Commit messages to come in all forms and sizes. Clean git history is not a priority in many codebases, but don't be mistaken. It is essential. It is a way to keep your commit messages uniform and easy to read.
Conventional commits are a way of writing commit messages that have been around for a long time. And here is an example of what one looks like:
01feat(scope): add magical unicorn02^--^^-----^ ^------------------^03| | |04| | +-> Summary in present tense. Starting with add, remove, update, do. Think about: If I commit this, my code would .... add magical unicorn05| |06| +-> optional scope of the commit, component-name, container07|08+-------> Type: chore, docs, feat, fix, refactor, style, or test.
The developer should write the commit from the user's perspective, not the developer's. Slight nuance, but it makes a difference.

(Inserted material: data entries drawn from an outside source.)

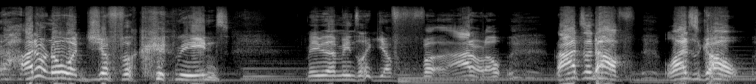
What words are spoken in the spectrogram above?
I don't know what Jafuk means. Maybe that means like you. I don't know. That's enough. Let's go.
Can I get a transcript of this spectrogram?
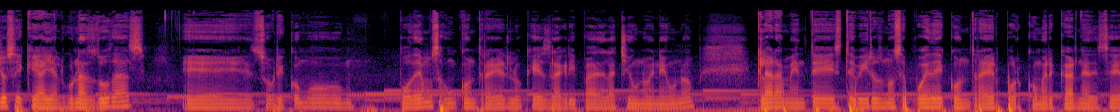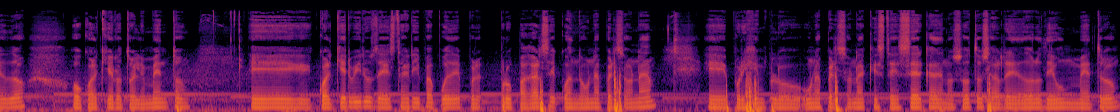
Yo sé que hay algunas dudas eh, sobre cómo podemos aún contraer lo que es la gripa del H1N1. Claramente este virus no se puede contraer por comer carne de cerdo o cualquier otro alimento. Eh, cualquier virus de esta gripa puede propagarse cuando una persona, por ejemplo, una persona que esté cerca de nosotros alrededor de un metro,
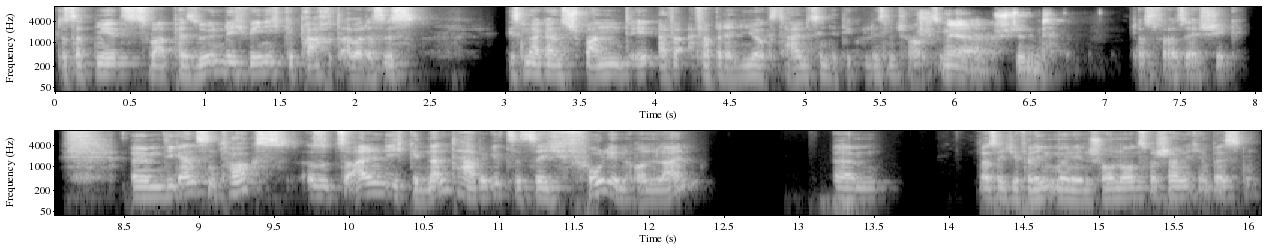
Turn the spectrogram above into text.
Das hat mir jetzt zwar persönlich wenig gebracht, aber das ist, ist mal ganz spannend, einfach, einfach bei der New York Times hinter die Kulissen schauen zu können. Ja, stimmt. Das war sehr schick. Ähm, die ganzen Talks, also zu allen, die ich genannt habe, gibt es tatsächlich Folien online. Ähm, was ich hier verlinken wir in den Show Notes wahrscheinlich am besten.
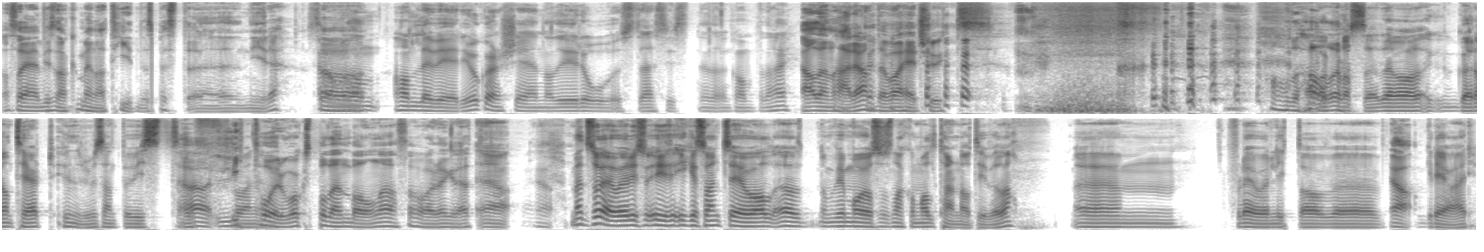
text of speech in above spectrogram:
Altså, jeg- Vi snakker om en av tidenes beste niere. Så, Ja, men han, han leverer jo kanskje en av de råeste assistene i den kampen her. den her, ja. Det var helt sjukt. Det var klasse. Det var garantert 100 bevisst. ja, litt hårvoks på den ballen, da, så var det greit. Ja. Ja. Men så er jo liksom, ikke sant, er jo vi må jo også snakke om alternativet, da. Um, for det er jo litt av uh, Ja. greia her.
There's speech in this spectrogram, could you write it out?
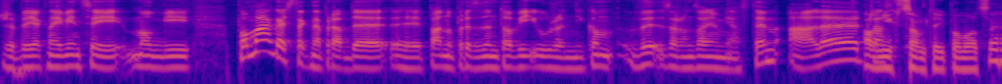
żeby jak najwięcej mogli pomagać tak naprawdę panu prezydentowi i urzędnikom w zarządzaniu miastem, ale... Czas... Oni chcą tej pomocy?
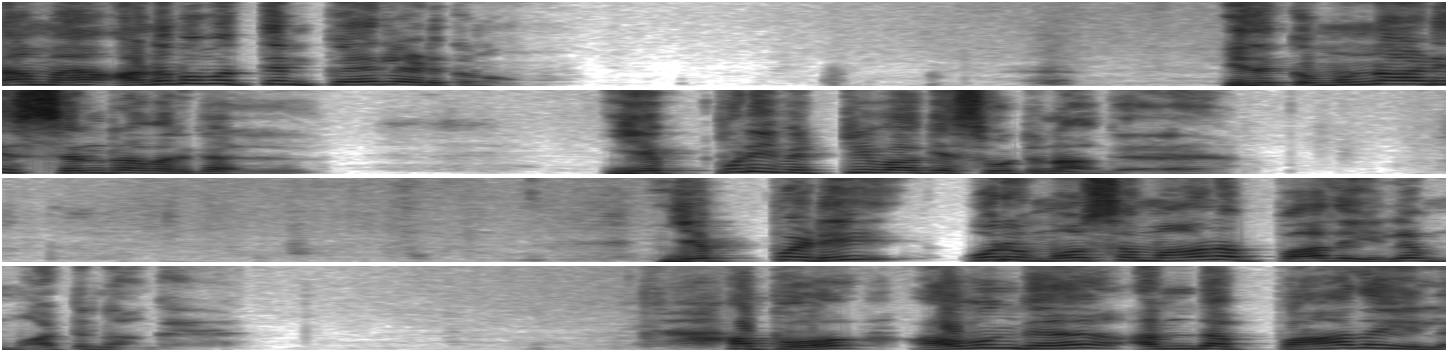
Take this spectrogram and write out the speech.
நாம அனுபவத்தின் பேரில் எடுக்கணும். இதுக்கு முன்னாடி சென்றவர்கள் எப்படி வெற்றி வாகை சூட்டினாங்க எப்படி ஒரு மோசமான பாதையில மாட்டினாங்க. அப்போ அவங்க அந்த பாதையில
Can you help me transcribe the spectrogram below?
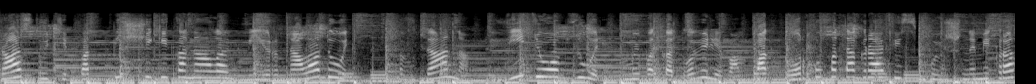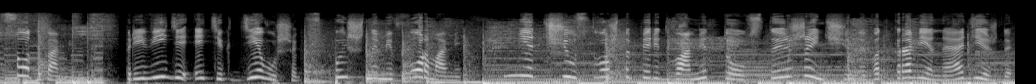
Здравствуйте, подписчики канала Мир на ладони! В данном видеообзоре мы подготовили вам подборку фотографий с пышными красотками. При виде этих девушек с пышными формами нет чувства, что перед вами толстые женщины в откровенной одежде.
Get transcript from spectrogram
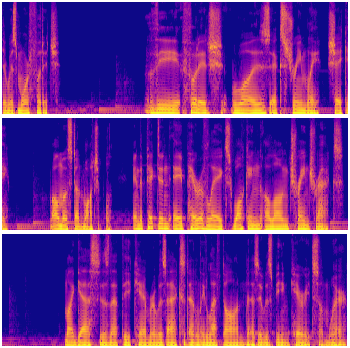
there was more footage. The footage was extremely shaky, almost unwatchable, and depicted a pair of legs walking along train tracks. My guess is that the camera was accidentally left on as it was being carried somewhere.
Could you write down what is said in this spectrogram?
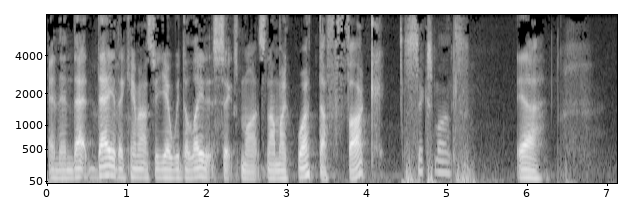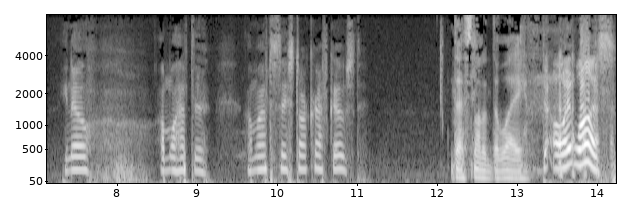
And then that day they came out and said, "Yeah, we delayed it six months," and I'm like, "What the fuck?" Six months. Yeah, You know, I'm gonna have to. I'm gonna have to say StarCraft Ghost. that's not a delay. Oh, it was.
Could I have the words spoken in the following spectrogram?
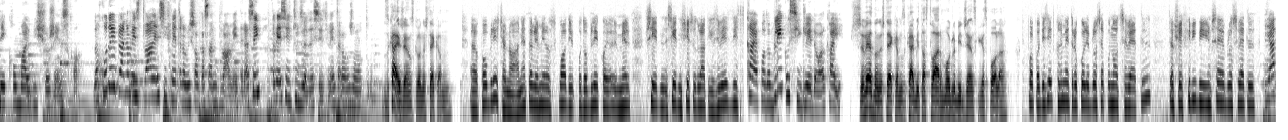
neko mal višjo žensko. Lahko da je bila na mest 12 metrov visoka, samo 2 metra, sej res je tudi za 10 metrov zmotil. Zakaj je žensko, ne štekam? Eh, Pa oblečeno, a ne, tole je imel spodaj pod obleko, je imel 7-6 oglatih zvezdic, Kaj je pod obleko si gledal, ali kaj? Še vedno ne štekam, zakaj bi ta stvar mogla biti ženskega spola. pol pa 10 km okoli je bilo vse po noč svetl, tako še hribi in vse je bilo svetl. Ja,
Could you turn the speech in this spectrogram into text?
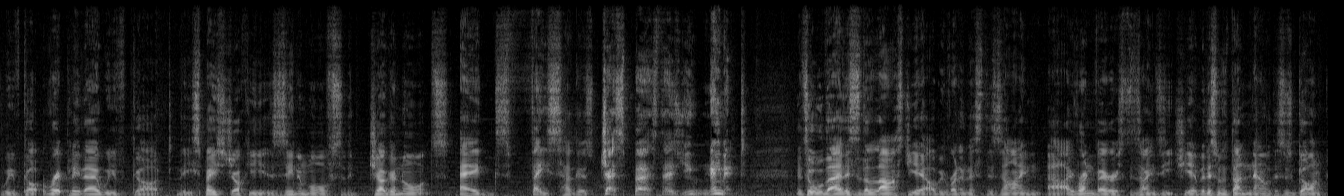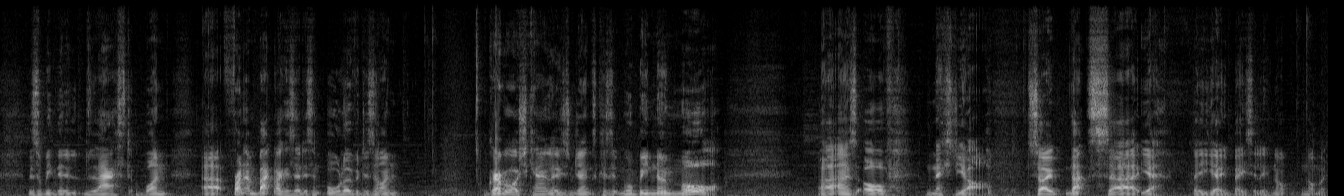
We've got Ripley there. We've got the Space Jockey Xenomorphs, the Juggernauts, Eggs, Face Huggers, Chest Bursters, you name it it's all there. This is the last year I'll be running this design. Uh, I run various designs each year, but this one's done now. This is gone. This will be the last one. Uh, front and back, like I said, it's an all-over design. Grab it while you can, ladies and gents, because it will be no more uh, as of next year. So that's, uh, yeah, there you go, basically. Not, not much.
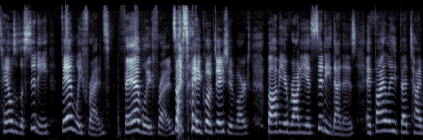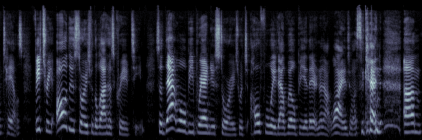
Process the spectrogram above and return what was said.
tales of the city, family friends, family friends, I say in quotation marks, Bobby and Ronnie Anne City, that is, and finally bedtime tales, featuring all new stories for the House creative team. So that will be brand new stories, which hopefully that will be, and they're not lying to us again. Um,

- `feat`: New feature for the user (not a feature to the code, or ci, ...)
- `fix`: Bugfix for the user (not a fix to build something, ...)
- `docs`: Changes to the documentation

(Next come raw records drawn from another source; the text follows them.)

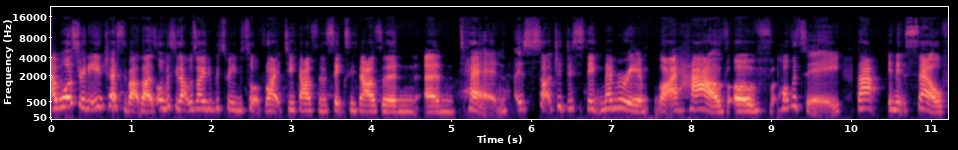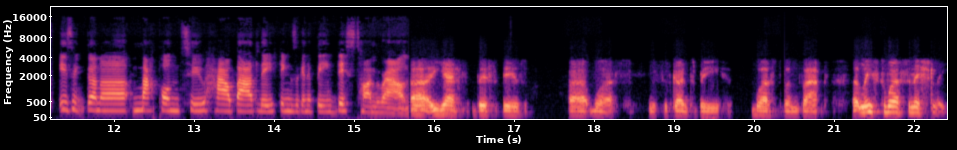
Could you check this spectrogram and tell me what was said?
And what's really interesting about that is obviously that was only between sort of like 2006, 2010. It's such a distinct memory that I have of poverty. That in itself isn't going to map onto how badly things are going to be this time around. Uh, yes, this is uh, worse. This is going to be worse than that, at least worse initially.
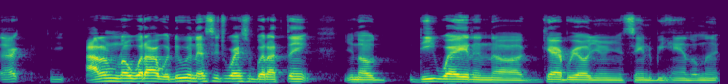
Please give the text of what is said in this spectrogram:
I I don't know what I would do in that situation, but I think you know D Wade and uh, Gabrielle Union seem to be handling it.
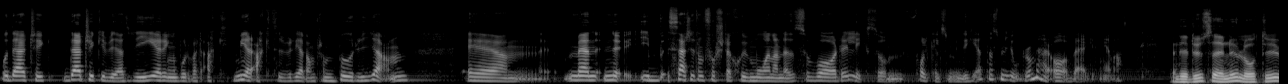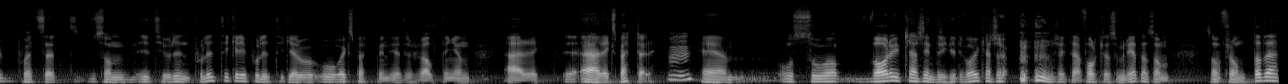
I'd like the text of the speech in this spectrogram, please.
Och där, tyck, där tycker vi att regeringen borde varit ak- mer aktiv redan från början. Ehm, men nu, i, särskilt de första sju månaderna så var det liksom Folkhälsomyndigheten som gjorde de här avvägningarna. Men det du säger nu låter ju på ett sätt som i teorin politiker är politiker och, och expertmyndigheter i förvaltningen är, är experter. Mm. Ehm, och så var det ju kanske inte riktigt, det var ju kanske ursäkta, Folkhälsomyndigheten som, som frontade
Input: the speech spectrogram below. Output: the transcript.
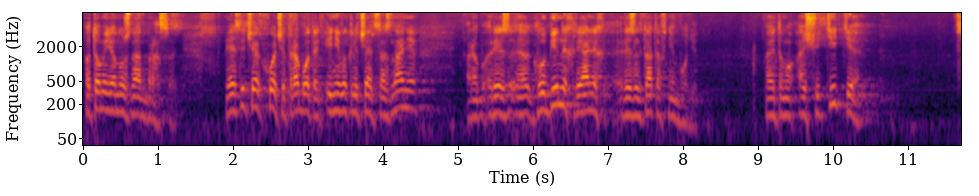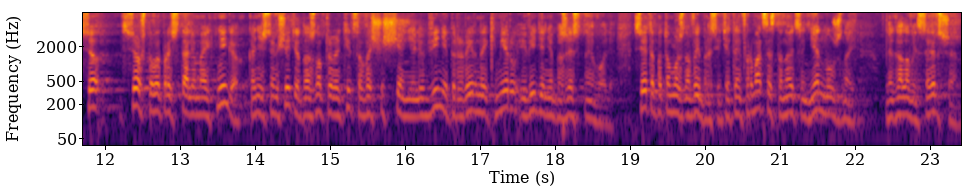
Потом ее нужно отбрасывать. Если человек хочет работать и не выключать сознание, э, глубинных реальных результатов не будет. Поэтому ощутите все, все, что вы прочитали в моих книгах, в конечном счете должно превратиться в ощущение любви непрерывной к миру и видение божественной воли. Все это потом можно выбросить. Эта информация становится ненужной для головы совершенно.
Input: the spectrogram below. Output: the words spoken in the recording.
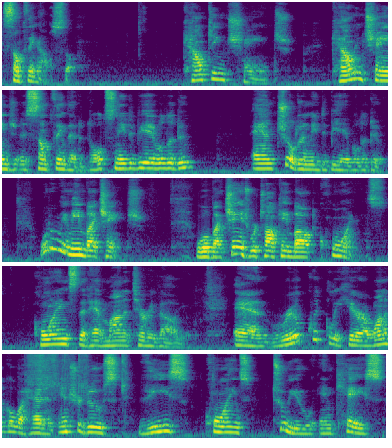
something else though. Counting change. Counting change is something that adults need to be able to do and children need to be able to do. What do we mean by change? Well, by change, we're talking about coins, coins that have monetary value. And real quickly here, I want to go ahead and introduce these coins to you in case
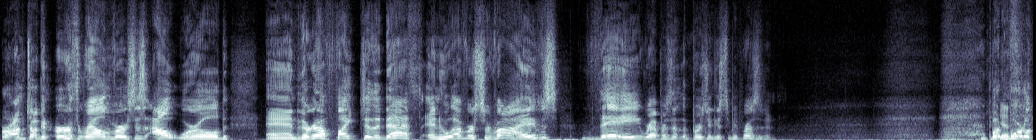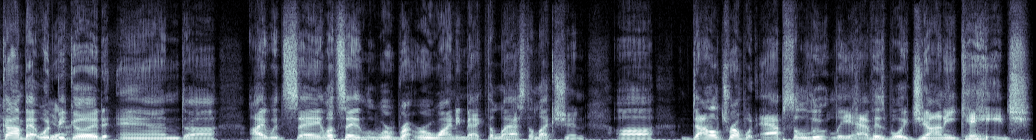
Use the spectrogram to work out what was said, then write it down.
Or I'm talking Earthrealm versus Outworld, and they're gonna fight to the death, and whoever survives, they represent the person who gets to be president. But Mortal Kombat would be good, and uh, I would say, let's say we're, we're winding back the last election. Uh, Donald Trump would absolutely have his boy Johnny Cage.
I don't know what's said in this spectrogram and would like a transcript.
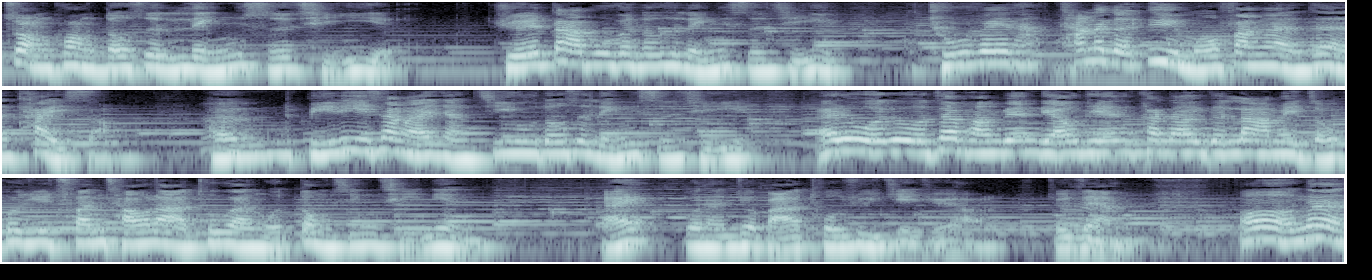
状况都是临时起意，绝大部分都是临时起意，除非他他那个预谋方案真的太少，很比例上来讲几乎都是临时起意。哎，如果如果在旁边聊天，看到一个辣妹走过去穿超辣，突然我动心起念，哎，我能就把她拖去解决好了，就这样。哦，那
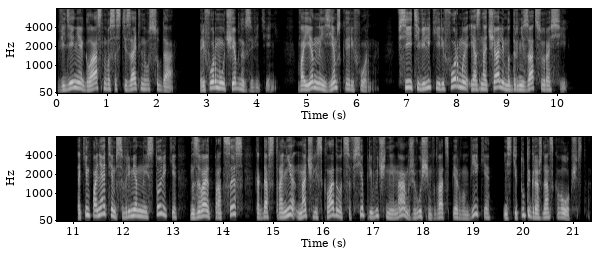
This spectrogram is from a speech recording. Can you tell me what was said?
введение гласного состязательного суда, реформа учебных заведений, военная и земская реформы. Все эти великие реформы и означали модернизацию России. Таким понятием современные историки называют процесс, когда в стране начали складываться все привычные нам, живущим в 21 веке, институты гражданского общества,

- `style`: This could be the styling of the code or styling changes in general. Does not change any functionality.
- `refactor`: Refactoring production code. For example: Renaming a variable

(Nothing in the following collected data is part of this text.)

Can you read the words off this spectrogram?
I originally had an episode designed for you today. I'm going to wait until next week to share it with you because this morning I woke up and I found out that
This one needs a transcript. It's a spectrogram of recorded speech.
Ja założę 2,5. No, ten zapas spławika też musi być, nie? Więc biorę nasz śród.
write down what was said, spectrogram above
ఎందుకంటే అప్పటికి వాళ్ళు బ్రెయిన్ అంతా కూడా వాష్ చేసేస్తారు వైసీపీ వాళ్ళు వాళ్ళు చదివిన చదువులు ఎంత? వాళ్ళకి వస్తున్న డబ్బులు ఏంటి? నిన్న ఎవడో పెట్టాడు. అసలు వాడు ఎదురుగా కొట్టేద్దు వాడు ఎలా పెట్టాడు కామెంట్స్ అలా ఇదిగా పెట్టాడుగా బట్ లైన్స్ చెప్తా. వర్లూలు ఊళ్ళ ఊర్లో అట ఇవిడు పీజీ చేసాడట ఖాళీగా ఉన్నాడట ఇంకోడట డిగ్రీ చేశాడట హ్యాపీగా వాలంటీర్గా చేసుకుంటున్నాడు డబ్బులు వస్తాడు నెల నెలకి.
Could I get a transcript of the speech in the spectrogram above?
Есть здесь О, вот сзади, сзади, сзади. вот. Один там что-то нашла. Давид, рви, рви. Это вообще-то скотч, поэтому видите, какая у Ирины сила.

- `test`: Only changes current or new tests. Does not change the production code
- `chore`: Does not impact production.
You may provide a scope after a type, but it must consist of a noun describing a section of the codebase. feat(datepicker):
The commit message
Writing a good commit message is food for discussion, and according to conventional commits (and myself), you should write the commit message in the present time.
An excellent way to write a message is to fill in the sentence:
If I commit my code, it will ... (add a magical unicorn)feat(forest): add a magical unicorn
The message body (optional)
We have covered most ways of writing commit messages, but a message body can still be filled in.
The body can include the motivation for the change and contrast this with previous behaviour.
- The body is the place to mention issue identifiers and their relations
Example `closes #33`
The body footer (optional)
The footer should contain any information about Breaking Changes.
Breaking Changes should start with the word BREAKING CHANGES: followed by space or two newlines.
A breaking change can be part of commits of any type.
01feat(forest): add magical unicorn0203close #133704BREAKING CHANGES: We removed horses, because they don't get allong
- fix: a commit of the type fix patches a bug in your codebase (this correlates with PATCH in Semantic Versioning).
- feat: a commit of the type feat introduces a new feature to the codebase (this correlates with MINOR in Semantic Versioning).
- BREAKING CHANGE: a commit that has a footer, or appends ! after the type/scope, introduces a breaking API change (correlating with MAJOR in Semantic Versioning). A BREAKING CHANGE can be part of commits of any type.